PostgreSQL's default index type is the binary tree (B-tree). While a B-tree gives good index performance under most insertion orders, there are some deletion patterns that can cause large chunks of the index to be filled with empty entries. Indexes in that state are referred to as bloated. Scanning a bloated index takes significantly more memory, disk space, and potentially disk I/O than one that only includes live entries.
There are a few main sources for index bloat to be concerned about. The first involves deletion, and is concisely described by the documentation about routine reindexing:

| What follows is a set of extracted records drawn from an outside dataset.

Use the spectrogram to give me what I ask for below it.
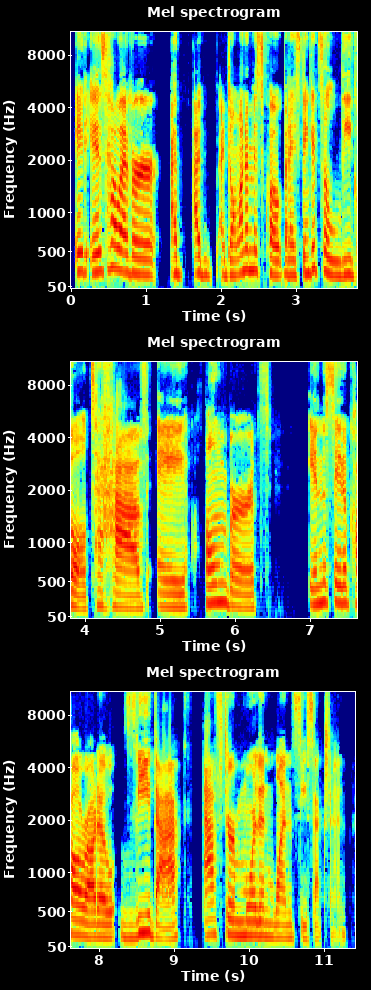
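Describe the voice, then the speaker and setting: Thirtysomething woman chatting on a podcast, animated storyteller, lots of "like", dry close mic. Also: mid-range voice, unhurried, smooth, no echo. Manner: animated, lively storyteller who acts out quoted dialogue, many fillers like "like". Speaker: podcast guest, doula. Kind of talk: casual storytelling interview.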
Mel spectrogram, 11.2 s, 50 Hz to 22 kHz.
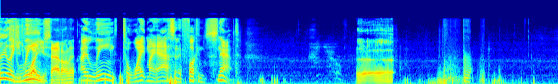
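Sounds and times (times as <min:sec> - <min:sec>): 
speech: 0:00.0 - 0:04.8, 0:07.1 - 0:07.9
loud buzzy fart: 0:08.8 - 0:09.8.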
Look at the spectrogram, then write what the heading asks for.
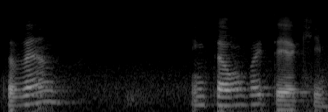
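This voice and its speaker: Brazilian woman, grammar teacher, explains step by step and checks in often, slight gravel in the voice. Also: fairly low pitch, slow, lo-fi sound. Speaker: Portuguese teacher for exam prep. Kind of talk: live online grammar lesson.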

"Index pages that have become completely empty are reclaimed for re-use. There is still a possibility for inefficient use of space: if all but a ...